For now at least—yes. The bodies running this trio of cities are considered far more effective and broadly popular than their national governments, even when both administrations come from the same party. In France, for example, President Francois Hollande’s government has been struggling since its inception and opinion polls this July placed Hollande’s approval ratings at just 19 percent, while Paris’ Mayor Hidalgo (like Hollande, a member of France’s Socialists) enjoys approval ratings of 52 percent. Hidalgo’s narrower remit may place her less in the firing line from angry voters, but her popularity comes with plenty of effective action—including numerous proposals for better housing, progress on pollution, and the creation of more pedestrian zones.
Spain’s national government, meanwhile, is lumbering towards its third general election since 2015, after the previous two polls failed to find a clear winner or thrash out a viable coalition. Against this dysfunctional backdrop, both Madrid and Barcelona have succeeded in brokering the political alliances that have eluded national politicians. Barcelona’s Colau sealed a pact between her left-leaning Barcelona En Comú faction (allied to the national Podemos party) and Spain center-left Socialist Party. She’s since piloted a host of measures to manage a previously under-regulated tourism industry, slash private-automobile access to the city with a new traffic management model, reduce public advertising, and protect historic small businesses.
Manuela Carmena, leader of Madrid’s governing Ahora Madrid faction (also allied nationally to Podemos), is likewise governing in coalition with the Socialists. But despite fractious relations between Carmena and the local leader of the right-wing Popular Party, Esperanza Aguirre (whose party narrowly came first but failed to find coalition partners), there has been a surprising level of bipartisanship in the city. Over the past year, PP representatives have sided with Carmena’s administration on 81 percent of votes, leaving the mayor’s sworn adversary Aguirre to be dubbed “Carmena’s first ally.” In stark contrast to the stalemate at national level, this has helped push forward promising action on greening the city, clamping down on pollution, and tackling municipal corruption.

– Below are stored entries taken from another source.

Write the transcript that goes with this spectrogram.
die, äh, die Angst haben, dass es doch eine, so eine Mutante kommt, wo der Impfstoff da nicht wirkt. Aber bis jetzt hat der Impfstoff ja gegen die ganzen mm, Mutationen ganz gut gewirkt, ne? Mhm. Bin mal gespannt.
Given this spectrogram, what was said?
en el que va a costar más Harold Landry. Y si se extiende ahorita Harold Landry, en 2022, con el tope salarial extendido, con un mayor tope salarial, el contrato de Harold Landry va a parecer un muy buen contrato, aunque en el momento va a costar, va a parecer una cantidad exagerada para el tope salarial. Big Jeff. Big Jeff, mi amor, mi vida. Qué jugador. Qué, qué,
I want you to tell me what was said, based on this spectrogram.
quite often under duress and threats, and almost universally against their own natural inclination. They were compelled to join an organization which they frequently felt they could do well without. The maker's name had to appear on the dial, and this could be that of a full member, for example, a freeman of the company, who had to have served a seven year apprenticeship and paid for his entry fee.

You’ll notice something in common between all the policies linked to above. They involve narrower issues for which local responses are possible, such as managing congestion and pollution within the city limits. They don’t touch on equally important but wider issues such as pollution across regions, the effects of climate change, or national immigration policy.
Paris, for example, has been struggling to deal with a refugee influx (as has Germany). With limited tax-raising powers of their own, Spanish cities are hit hard by national austerity policies that have not just cut funding but led to, as the mayor’s letter puts it, a “recentralization of resources.” And altogether these cities are being given little global say on issues relating to climate change, though urban areas (which are responsible for 70 percent of greenhouse gases) are often more proactive than national governments in pushing for climate-friendly policies.

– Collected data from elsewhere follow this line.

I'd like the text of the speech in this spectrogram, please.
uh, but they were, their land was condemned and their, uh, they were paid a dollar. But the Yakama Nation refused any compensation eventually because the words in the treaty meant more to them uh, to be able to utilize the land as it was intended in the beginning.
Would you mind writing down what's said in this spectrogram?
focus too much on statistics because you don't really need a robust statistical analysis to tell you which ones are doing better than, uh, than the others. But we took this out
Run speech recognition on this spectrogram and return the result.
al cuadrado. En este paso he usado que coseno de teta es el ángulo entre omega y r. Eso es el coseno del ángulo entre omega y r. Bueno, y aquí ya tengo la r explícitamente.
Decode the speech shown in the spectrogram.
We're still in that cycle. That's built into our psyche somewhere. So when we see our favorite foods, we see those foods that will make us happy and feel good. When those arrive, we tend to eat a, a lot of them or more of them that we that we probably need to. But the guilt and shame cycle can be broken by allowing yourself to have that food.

We can only speculate as to whether the three cities could indeed come up with answers on issues like these. But as they get on with the business of running things while their national governments limp and struggle, it’s hardly surprising that they think they’re up to a bigger slice of the action.